Hyaluronic acid is a natural part of the human body. Found in the extracellular matrix, it hydrates the skin and is present in the eye. It is part of the ligaments, enabling our joints to move smoothly. Because of its versatility, it is widely used in the pharmaceutical and cosmetic industries.
From a chemical point of view, it is a non-branched polysaccharide, which has varying biological effects depending on the molecular weight. Historically, it was obtained, quite inconsiderately, from animal tissue (rooster combs, tuna eyes, etc.), in a process accompanied by many ethical issues, health problems and risks. Therefore, companies specializing in the production of hyaluronan for cosmetic and pharmaceutical use (such as CONTIPRO) opt instead for more expensive, more complicated, but cleaner and risk-free biotechnological production. Here, hyaluronic acid is extracted from the cell walls of the bacteria Streptococcus zooepidemicus.
Hyaluronan’s huge latent potential is underscored by the more than 2,000 patents related to its use. What is more, the immense range of opportunities it offers is far from exhausted. This is only the beginning!
For an idea of the sheer extent to which hyaluronan can be used, let’s look at a few selected examples of its application in practice or proposed by recent scientific publications (listed by molecular weight):
Sodium hyaluronate 250 – 2200 kDa

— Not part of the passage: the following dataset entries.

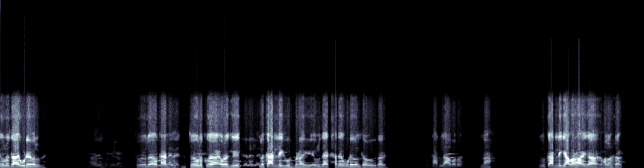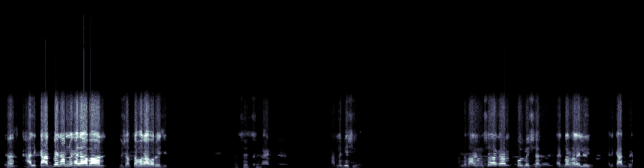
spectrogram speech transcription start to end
এগুলো যায় উড়ে ফেলবে? তো এগুলো আবার কাটবে তো এগুলো ক- এগুলো কি এগুলো কাটলে কি উঠবে নাকি? এগুলো তো একসাথে উড়ে ফেলতে হবে তাকে কাটলে আবার হয়। না। শুধু কাটলে কি আবার হয়? গা ভালো শাক এটা খালি কাটবেন আপনি খালি আবার দুই সপ্তাহ পর আবার হয়ে যাবে। আচ্ছা আচ্ছা। কাটলে বেশি হয়। আপনি পালং শাক আর কলমি শাক একবার ফালাইলে হইবে খালি কাটবেন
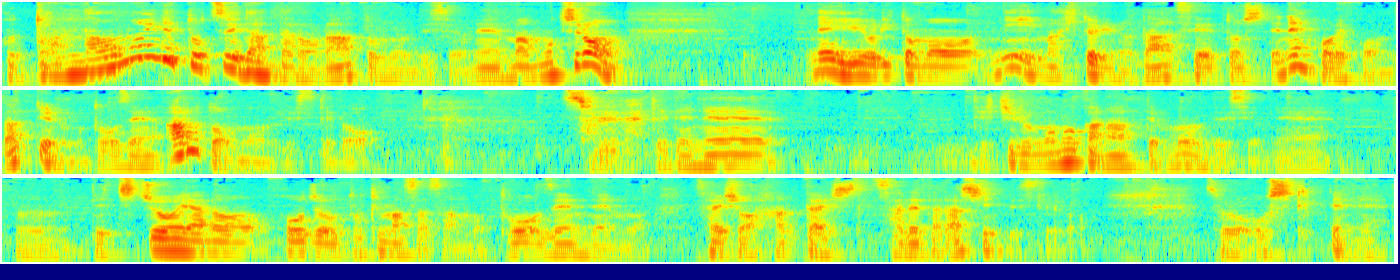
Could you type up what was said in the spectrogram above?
これどんな思いで嫁いだんだろうなと思うんですよね。まあもちろん、ね、頼朝に、まあ、一人の男性としてね、惚れ込んだっていうのも当然あると思うんですけど、それだけでね、できるものかなって思うんですよね。うん、で父親の北条時政さんも当然ねもう最初は反対されたらしいんですけどそれを押し切ってね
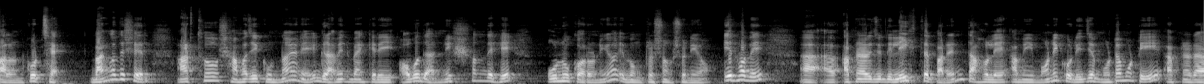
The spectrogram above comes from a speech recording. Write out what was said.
পালন করছে। বাংলাদেশের আর্থ সামাজিক উন্নয়নে গ্রামীণ ব্যাংকের এই অবদান নিঃসন্দেহে অনুকরণীয় এবং প্রশংসনীয়। এভাবে আপনারা যদি লিখতে পারেন, তাহলে আমি মনে করি যে মোটামুটি আপনারা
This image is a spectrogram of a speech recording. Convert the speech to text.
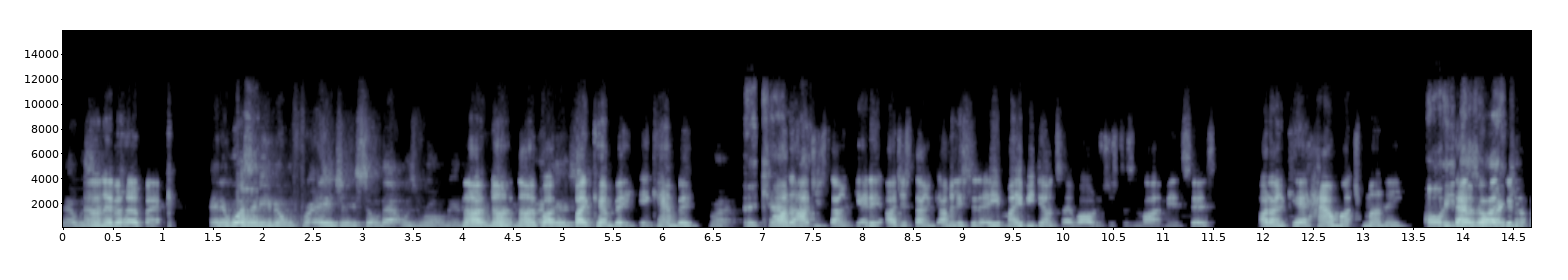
That was. And I never heard back. And it wasn't oh. even for AJ, so that was wrong. And no, no, no. But is, but it can be. It can be. Right. It can. I, I, just don't get it. I just don't. I mean, listen. It, maybe Deontay Wilder just doesn't like me and says, "I don't care how much money." Oh, he doesn't like gonna,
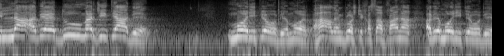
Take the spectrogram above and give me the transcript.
ئللا ئەبێ دوو مەرجی تیاابێ مۆری پێوە بێ مۆر ها ئەڵێن گۆشتی قەساب خانە ئەبێ مۆری پێوە بێ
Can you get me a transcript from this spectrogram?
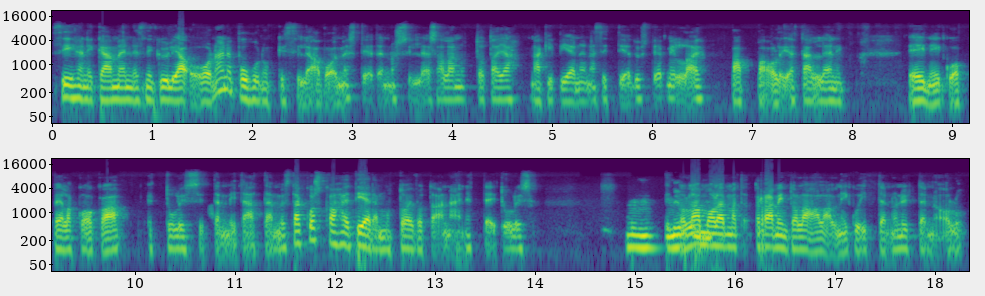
siihen ikään mennessä, niin kyllä, ja olen aina puhunutkin sille avoimesti, että en ole silleen salannut tota, ja näki pienenä sitten tietysti, että millainen pappa oli ja tälleen, niin ei niinku ole pelkoakaan, että tulisi sitten mitään tämmöistä. Koskaan he tiedä, mutta toivotaan näin, että ei tulisi Mm, niin ollaan molemmat ravintola-alalla niin kuin itse, no nyt en ole ollut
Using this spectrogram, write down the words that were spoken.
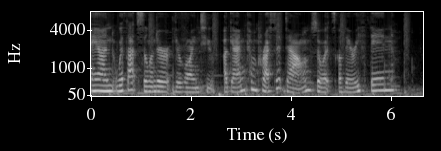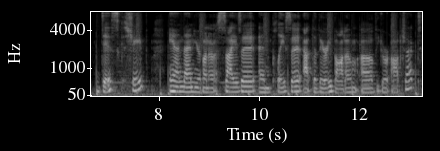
And with that cylinder, you're going to, again, compress it down so it's a very thin disc shape and then you're gonna size it and place it at the very bottom of your object.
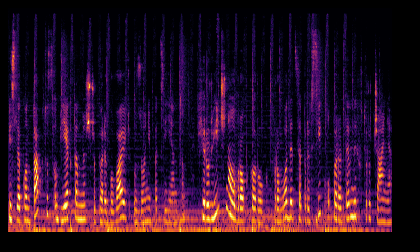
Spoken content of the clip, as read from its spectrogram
після контакту з об'єктами, що перебувають у зоні пацієнта. Хірургічна обробка рук проводиться при всіх оперативних втручаннях,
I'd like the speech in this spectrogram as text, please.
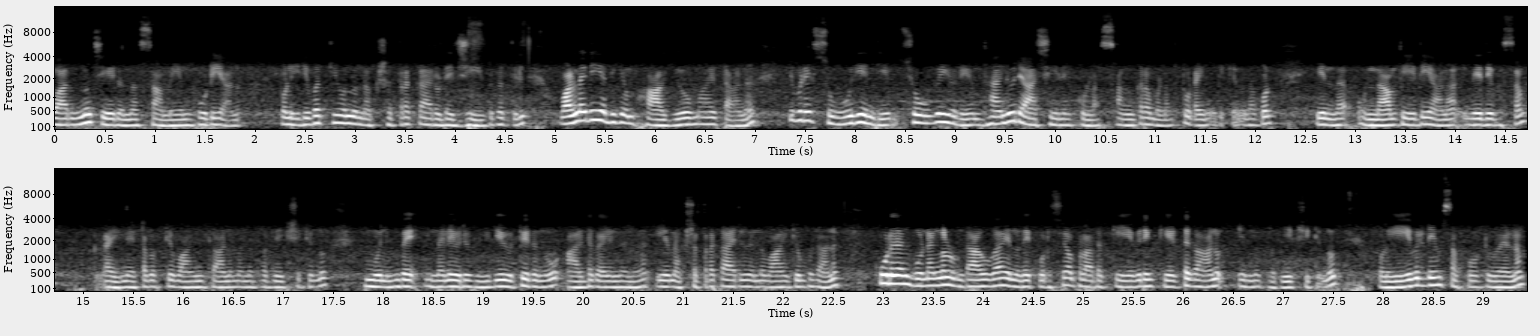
വന്നു ചേരുന്ന സമയം കൂടിയാണ്. അപ്പോൾ ഇരുപത്തിയൊന്ന് നക്ഷത്രക്കാരുടെ ജീവിതത്തിൽ വളരെയധികം ഭാഗ്യവുമായിട്ടാണ് ഇവിടെ സൂര്യന്റെയും ചൊവ്വയുടെയും ധനുരാശിയിലേക്കുള്ള സംക്രമണം തുടങ്ങിയിരിക്കുന്നത്. അപ്പോൾ ഇന്ന് ഒന്നാം തീയതിയാണ് ഇതേ ദിവസം. കൈനീട്ടമൊക്കെ വാങ്ങിക്കാണുമെന്ന് പ്രതീക്ഷിക്കുന്നു. മുൻപേ ഇന്നലെ ഒരു വീഡിയോ ഇട്ടിരുന്നു. ആരുടെ കയ്യിൽ നിന്ന്? ഈ നക്ഷത്രക്കാരിൽ നിന്ന് വാങ്ങിക്കുമ്പോഴാണ് കൂടുതൽ ഗുണങ്ങൾ ഉണ്ടാവുക എന്നതേക്കുറിച്ച് അപ്പോൾ അതൊക്കെ ഏവരും കേട്ട് കാണും എന്ന് പ്രതീക്ഷിക്കുന്നു. അപ്പോൾ ഏവരുടെയും സപ്പോർട്ട് വേണം.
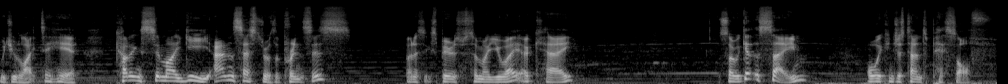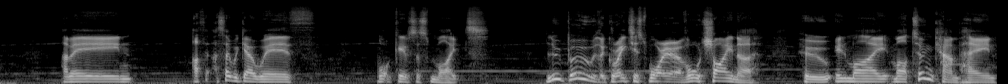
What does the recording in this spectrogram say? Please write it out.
would you like to hear? Cutting Sima Yi, ancestor of the princes. Bonus experience for Sima Yue. Okay. So we get the same, or we can just turn to piss off. I mean, I, I say we go with what gives us might. Lu Bu, the greatest warrior of all China, who in my Ma Teng campaign,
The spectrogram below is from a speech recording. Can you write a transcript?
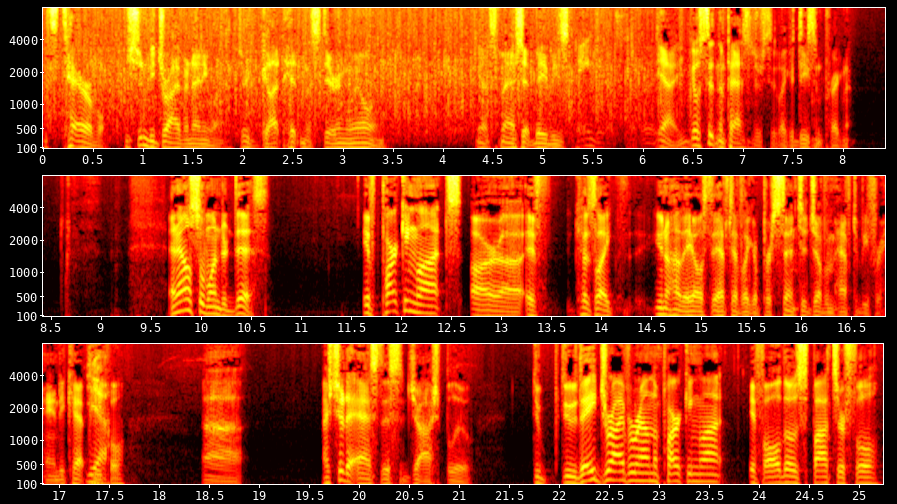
It's terrible. You shouldn't be driving anyway. It's your gut hitting the steering wheel and you know, smash that baby's. Dangerous. Yeah, you go sit in the passenger seat like a decent pregnant. And I also wondered this: if parking lots are, uh, if because like you know how they also they have to have like a percentage of them have to be for handicapped Yeah. people. Uh, I should have asked this to Josh Blue. Do do they drive around the parking lot if all those spots are full,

eye surgery, intra-articular injection, biologically active bandages, treatment of cartilage and tendon injuries, scar tissue reduction, support for the regeneration of liver tissue, artificial skin and bone grafts, cartilage replacement, adipose tissue replacement material and soft tissue grafts
Sodium hyaluronate 7-250 kDa
anti-tumour therapy, enhanced immune response to bacterial infection, anti-inflammatory drugs, treatment of wounds and burns, support for the post-injury regeneration of the spinal cord, ancillary material for stem cell treatment
Sodium hyaluronate oligosaccharides (4-12 mers)
tumour detection, nanoparticle-based anti-tumour therapy, stimulation of new blood vessels, venous insufficiency treatment